Public private partnership (PPP) projects for cargo terminals, particularly those handling containers, at Centre-owned major port trusts are in a dilemma over ordering Chinese cranes for their facilities after the government placed restrictions in July on vendors and service providers in China for public procurement tenders.
The decision aimed at strengthening defence and national security after skirmishes with China along the border is applicable to autonomous bodies, central public sector enterprises and PPP projects receiving financial support from the government or its undertakings.
PPP operators have taken the stand, backed by legal advice, that they are exempt from the new rule.

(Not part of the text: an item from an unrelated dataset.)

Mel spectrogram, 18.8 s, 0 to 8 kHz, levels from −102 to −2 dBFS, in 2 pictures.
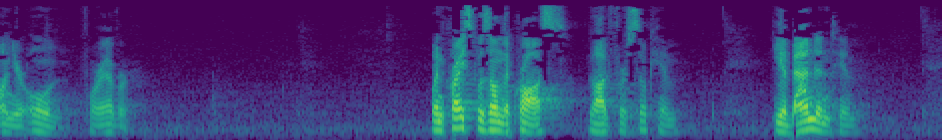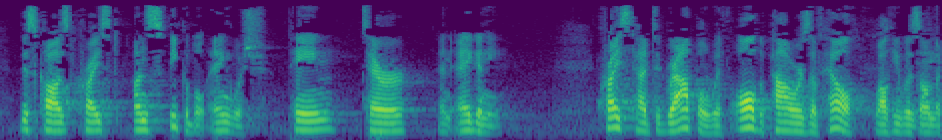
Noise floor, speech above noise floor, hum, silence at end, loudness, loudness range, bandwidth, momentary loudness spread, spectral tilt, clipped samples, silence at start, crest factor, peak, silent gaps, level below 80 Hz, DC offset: -72 dBFS; 45 dB; none; 0 s; -27 LUFS; 7 LU; 7.4 kHz; 19 LU; -5.5 dB/octave; under 0.1%; 0 s; 22 dB; -8 dBFS; none; -72 dBFS; under 0.1%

Yet, they are jittery recalling instances where Chinese cranes were denied security clearances at some major ports even before the new rules were imposed.

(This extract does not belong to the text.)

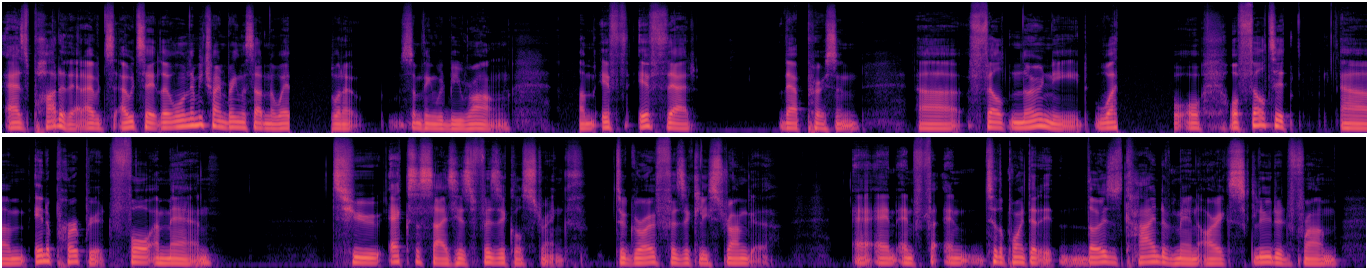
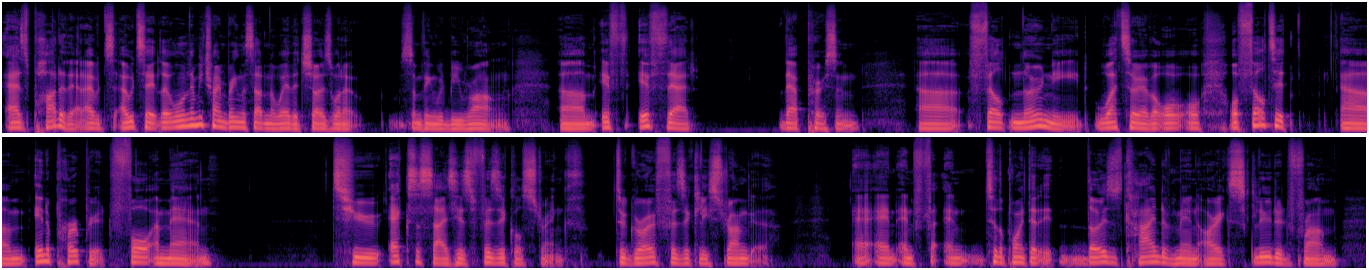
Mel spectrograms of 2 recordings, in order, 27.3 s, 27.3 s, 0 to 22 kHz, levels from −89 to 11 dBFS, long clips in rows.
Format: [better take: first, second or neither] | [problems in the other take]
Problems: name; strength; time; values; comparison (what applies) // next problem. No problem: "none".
second | audio cutting out; at 3 s, at 5.5 s and at 11 s for 0.5 s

There are reasons why operators prefer cranes from China, the top supplier of cargo handling gear. “Chinese port equipment are competitive in pricing and lead times,” said an executive heading the terminal operations at a private terminal. European gear is not only expensive but crane makers also take a much longer lead time to supply the equipment after the order is placed, he said.

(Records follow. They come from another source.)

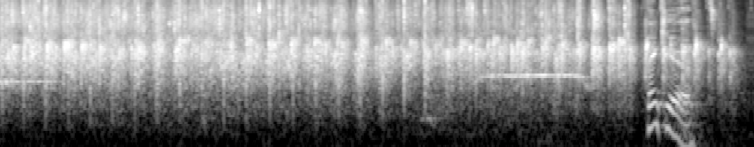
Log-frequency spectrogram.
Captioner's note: audience applauds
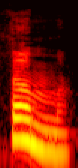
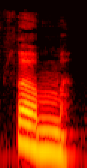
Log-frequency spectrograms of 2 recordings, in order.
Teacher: That's thumb, spelt T-H-U-M-B. But we don't pronounce the final B. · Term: silent B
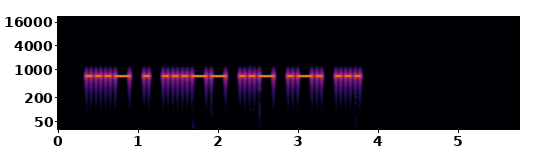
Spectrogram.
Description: Morse code, heard as a keyed tone, about 20 wpm, 700 Hz. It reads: VE3URS
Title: DXCC-100 Call Signs - 6 Characters - 20wpm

For cargo terminals which have configured their operations to suit Chinese gear, the restriction on buying cranes from that country would pose a stiff challenge. This is more so when a terminal operator is looking to replace only a few cranes to comply with the terms of an agreement it has with the government-owned port authority. This would result in a situation where there are cranes of different makes in one terminal functioning simultaneously, rendering operations difficult. “At the crane operator level, they have to operate different equipment which reduces productivity, increases cost and complexity,” the managing director of a Mumbai-based terminal operating company said. Terminals will also have to depend on multi-skilled engineers for different equipment, he stated.
PPP operators are also concerned about sourcing parts for Chinese cranes already operational from other suppliers. There are more than 250 Chinese-made cranes operating at ports across India.